Expression behind bars
Going into prisons and communicating with and instructing inmates in the art of dance has the potential to be a daunting task for many people, Amie Dowling is not one of these.
Dowling has been an artist in residence for prisons in Massachusetts and San Francisco.
She was in Calgary Jan. 15 as part of the 23rd annual High Performance Rodeo presented by the One Yellow Rabbit Performance Theater to talk about her experiences.
The piece highlighted for the High Performance Rodeo is called 59 Places. In a phone interview Dowling said she collaborated closely with fellow artist Julie Lichtenberg on the piece that is based on the stories of inmates. 59 Places is part of a project called the Performance Project, which is a dance theater company in North Hampton, Mass. where she used to live.
Dowling describes it as, “a collaboration of professional artists and people who are incarcerated.”
“The talk went very well. The room was packed and they even had to turn away people,” said Anne Flynn, professor, program of dance and manager of the Urban Dance Project.
“I was thrilled that there was such a great response to the event and the support from both Theatre Junction and One Yellow Rabbit to co-present the talk is a positive sign of how arts groups can collaborate to make good things happen.”
As well as the talk, Dowling taught a movement workshop to over 60 dance and drama students and faculty at the U of C.
“It was a great workshop and one of the rare times that dance and drama students have gotten together for a workshop,” said Flynn.
“It’s always good to have people come and visit and share the work they are doing. It’s basic circulation of ideas and approaches, and we learn from other people’s experiences, their projects, their funding strategies, all kinds of things. It’s important to feel that you are not working in isolation and that there is a broader community out there working on some of the same things.”

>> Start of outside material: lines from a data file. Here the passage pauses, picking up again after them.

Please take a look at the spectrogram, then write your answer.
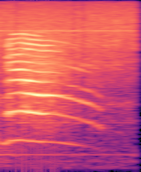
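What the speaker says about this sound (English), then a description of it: "Hello, cat. Kitty Tesla wants to say hello." A cat gives a single clear meow, rising then falling in pitch, close and fairly quiet, with no talk over it.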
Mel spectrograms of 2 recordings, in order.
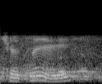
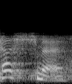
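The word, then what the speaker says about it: Çeşme: from Chesme, which is near Cheshme. Cheshme. Chesme. I didn't know how to pronounce Oh, it.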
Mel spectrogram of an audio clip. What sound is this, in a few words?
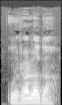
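"urólogo", Spanish; quizzes; pronouncing c g quiz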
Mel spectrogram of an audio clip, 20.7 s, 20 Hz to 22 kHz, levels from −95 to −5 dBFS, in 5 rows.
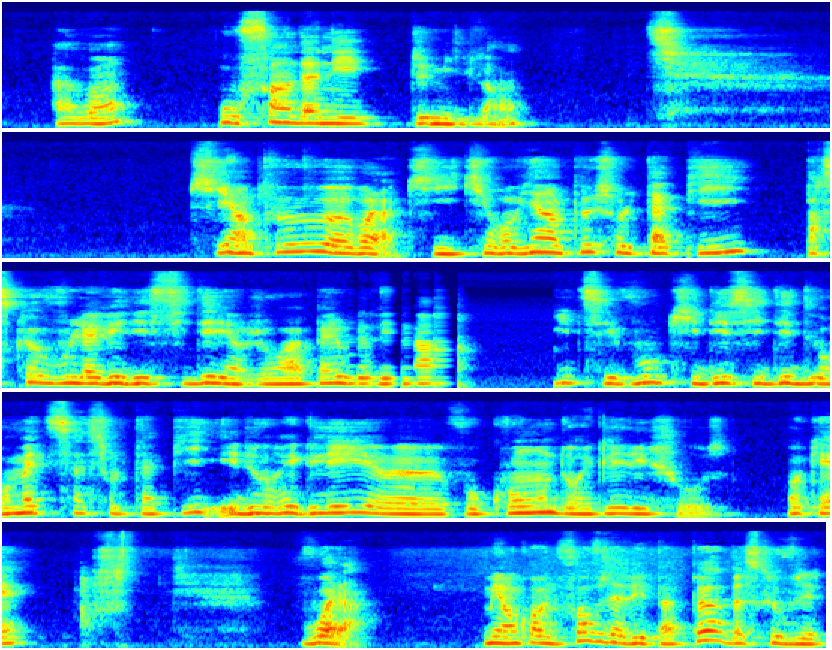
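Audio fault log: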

Dowling was in residency at a medium security facility at North Hampton for five years. She worked with different groups and produced four different full-length plays. She said the plays were attended by the sheriff, chief of police and family members of the performers.
She said there are over 2 million people incarcerated in the United States alone and that, “each one of those people is somebodies son or a mother or a father,” and that the effect of that on communities is profound and using the arts is a way of starting a dialogue.
In San Francisco, Dowling is working with a women’s prison and a men’s program called Resolve to Stop the Violence. She said the program is based on the idea of restorative justice.
“When people have done a violent act there are ways through their own self reflection … to restore a sense of safety to the victim,” Dowling said, noting that theater plays a huge role in that.
The High Performance Rodeo runs until Jan. 31.